• ASSIGNMENT: Return verbatim the lines that run from the one holding "Return the transcript" to the end of the listing, both ends included, without the pictures.

• DATA SUPPLIED:
>>>>>

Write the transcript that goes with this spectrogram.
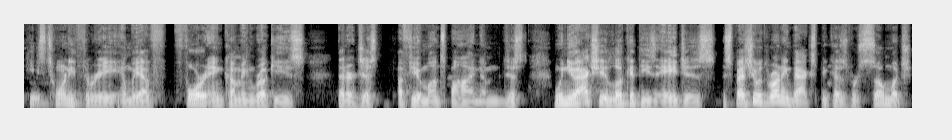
He's 23, and we have four incoming rookies that are just a few months behind him. Just when you actually look at these ages, especially with running backs, because we're so much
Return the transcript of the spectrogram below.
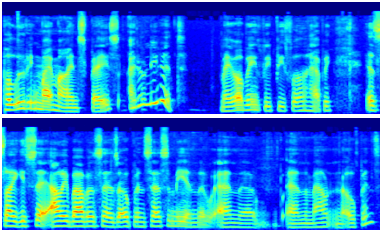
polluting my mind space. I don't need it. May all beings be peaceful and happy. It's like you say, Ali Baba says, "Open sesame," and the and the and the mountain opens.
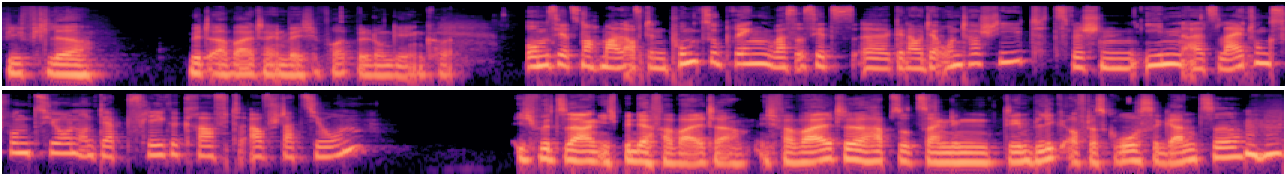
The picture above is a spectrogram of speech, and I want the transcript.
wie viele Mitarbeiter in welche Fortbildung gehen können. Um es jetzt nochmal auf den Punkt zu bringen, was ist jetzt äh, genau der Unterschied zwischen Ihnen als Leitungsfunktion und der Pflegekraft auf Station? Ich würde sagen, ich bin der Verwalter. Ich verwalte, habe sozusagen den, den, Blick auf das große Ganze mhm.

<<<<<

• RESULT FOR THIS EXERCISE:
Return the transcript of the spectrogram below.
polluting my mind space. I don't need it. May all beings be peaceful and happy. It's like you say, Ali Baba says, "Open sesame," and the and the and the mountain opens.
The picture above is a spectrogram of speech, and I want the transcript.
wie viele Mitarbeiter in welche Fortbildung gehen können. Um es jetzt nochmal auf den Punkt zu bringen, was ist jetzt äh, genau der Unterschied zwischen Ihnen als Leitungsfunktion und der Pflegekraft auf Station? Ich würde sagen, ich bin der Verwalter. Ich verwalte, habe sozusagen den, den, Blick auf das große Ganze mhm.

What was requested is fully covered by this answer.